Nearly two years ago, my life took a painfully dramatic turn. My primary focus for nine years had been creating and maintaining a stable marriage and family and I’d poured everything I had into it. But suddenly I was faced with the reality that this life I’d been building was based on an illusion and not sustainable anymore. My world pretty much shattered at that point. But I needed to pick myself up and go back to full time work so I could support myself. Then I could start patching myself back together, while still being a stable and loving presence for my boys. It seemed impossible at the time, but somehow I got lucky and found a steady job in my field with benefits for me and my kids. It was a huge break and I am very thankful for it.
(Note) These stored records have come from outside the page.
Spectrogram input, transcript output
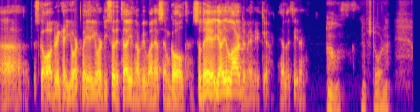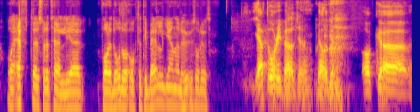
uh, ska aldrig ha gjort vad jag gjorde i Södertälje när vi vann SM-guld. Så det, jag lärde mig mycket hela tiden. Ja, jag förstår det. Och efter Södertälje, var det då du åkte till Belgien eller hur, hur såg det ut? Ett år i Belgien. Belgien. Och, uh,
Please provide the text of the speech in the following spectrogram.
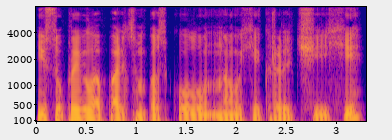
Ису провела пальцем по сколу на ухе крольчихи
It’s definitely not ideal to be learning a new job and meeting new people when your life is falling apart. It makes small talk excruciating. You don’t want to be the freak who unloads all kinds of weird personal information onto your new coworkers during month one. Or ever, really. So I mostly kept to myself. Now I’ve been at my job over a year and have a pleasant relationships with my coworkers, but I don’t know any of them very well. It was too much of a minefield to talk about anything personal, especially at first. I never knew when I’d just burst into tears. But it turns out you can actually cry discreetly at work or pretty much anywhere in Austin, because there are always allergens in the air to explain away your red watery eyes and the way you go through a box of tissues a day. I learned to carry big sunglasses, eye drops, mascara and tissues with me at all times and I would head out for a walk if I felt like I was going to burst into tears. I think it’s pretty hard to tell if someone is crying when they are walking at a steady pace and wearing big sunglasses. You can run and cry as well, because sweat obscures the teariness, but eventually it is hard to breathe, so I can’t wholeheartedly recommend it. Crying in the car is a bad idea, but who can help it? Use caution. Luckily this phase does not last forever.
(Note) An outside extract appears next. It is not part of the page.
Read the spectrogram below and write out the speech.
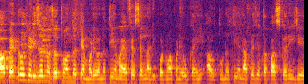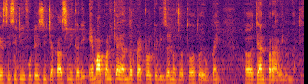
આ પેટ્રોલ કે ડીઝલનો જથ્થો અંદર ક્યાંય મળ્યો નથી એમાં એફએસએલના રિપોર્ટમાં પણ એવું કંઈ આવતું નથી અને આપણે જે તપાસ કરી જે સીસીટીવી ફૂટેજની ચકાસણી કરી એમાં પણ ક્યાંય અંદર પેટ્રોલ કે ડીઝલનો જથ્થો હતો એવું કંઈ ધ્યાન પર આવેલું નથી.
Sometimes I feel like I feel like I am doing really well and have my life back together. But so far it hasn’t seemed to last for very long. I fall into tailspins where I’m filled with self-doubt and I don’t feel strong anymore. Last week was a rough one: my ex acted weirdly and put me in an uncomfortable situation, my children were angry and sad and I didn’t know how to help them, some guy I don’t know very well said something rude and careless to me. All of a sudden I felt every crack in my broken teacup of a life. And everything felt wrong again. So that’s where I am right now. In a slump, I guess. I’ve been here before, so it’s not like it’s unfamiliar territory. All I know to do is keep moving. I’ll take walks at lunch. I’ll run when I can. I’ll try not to dwell on the feeling of things being wrong. I’ll move my thoughts to something else when I get too focused on sadness. I’ll throw myself into work. I’ll try to write, though as you see, nothing funny comes out. But I’ll do it anyway. I’m writing this now, on my lunch break because it feels like I’m doing something productive to get it out. And I know a lot of you have been here, too. Maybe you’re in a slump right now. If so, I’m with you. We’ll just keep moving forward.
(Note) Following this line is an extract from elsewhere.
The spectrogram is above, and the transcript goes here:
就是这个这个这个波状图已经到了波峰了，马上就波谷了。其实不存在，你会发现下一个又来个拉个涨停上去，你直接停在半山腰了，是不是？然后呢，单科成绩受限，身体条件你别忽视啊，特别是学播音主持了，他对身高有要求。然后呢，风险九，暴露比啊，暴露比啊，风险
I’ll see and talk to the people I trust. The ones who know that this is where I am sometimes and they still accept and love me. The ones who help me see that I’m not doing everything wrong. That I am moving forward. It’s just taking the time it is taking. I am incredibly lucky to have a group of these people who help pull me up when I am falling down.
My kids’ hard time is the roughest thing for me. I want to make it better, but I want to give them the space to move through what they are moving through. My middle son is the one who is most obviously struggling these days. Last week he said he wasn’t sure if he’d ever be happy again. He’s eight. He reminds me that I can’t sink into any of this, because I have to show him how to pull himself up. I remembered an article I read that suggested that you can find “thin slices of joy” every day if you look for them. You can notice how nice the breeze feels on a walk or savor the first bite of something delicious or hear the beginning of a song you love or really notice how cute that goofy pug in a sweater is in the Facebook video your friend posted. Maybe you aren’t going to be happy all the time, but there are always little joys you can notice and that may help you get to a better place. I talked about this with my son and we’ve started trying to notice the little happy things in our lives. He’s been mentioning to me when he notices something good and I’m trying to do the same. We all got excited about the big full moon the other night. Maybe it will just become second nature to us. We’ll start automatically noticing all the little joys we are so lucky to encounter and things won’t seem as wrong anymore. We’ll learn how to be happy again. Maybe this is the beginning of the next phase.